Dataset records:
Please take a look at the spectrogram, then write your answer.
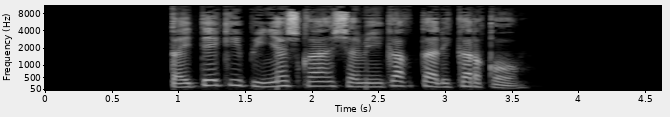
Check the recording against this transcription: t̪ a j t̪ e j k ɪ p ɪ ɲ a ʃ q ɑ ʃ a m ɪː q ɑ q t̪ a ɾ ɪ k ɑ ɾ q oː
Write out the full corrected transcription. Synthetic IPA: t̪ a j t̪ e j k ɪ p ɪ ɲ a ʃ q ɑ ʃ a m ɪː k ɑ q t̪ a ɾ ɪ k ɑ ɾ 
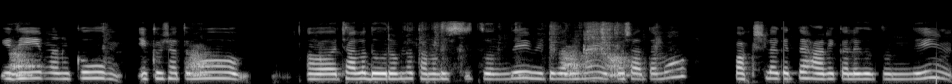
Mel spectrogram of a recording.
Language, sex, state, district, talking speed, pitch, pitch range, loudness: Telugu, female, Telangana, Karimnagar, 65 wpm, 260 Hz, 250-280 Hz, -16 LUFS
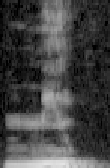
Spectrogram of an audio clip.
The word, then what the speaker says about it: mu: lowercase greek letter called mu that's how we pronounce it mu okay all right now sometimes average is very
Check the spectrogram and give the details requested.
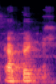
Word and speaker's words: Epoch: of epic lasers that's e-p-o-c-h but it's pronounced epic and um he has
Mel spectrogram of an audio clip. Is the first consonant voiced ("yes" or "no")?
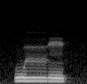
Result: yes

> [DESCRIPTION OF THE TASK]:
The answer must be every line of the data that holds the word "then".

> [EXPECTED OUTPUT]:
Please take a look at the spectrogram, then write your answer.
The word, then what the speaker says about it: mu: lowercase greek letter called mu that's how we pronounce it mu okay all right now sometimes average is very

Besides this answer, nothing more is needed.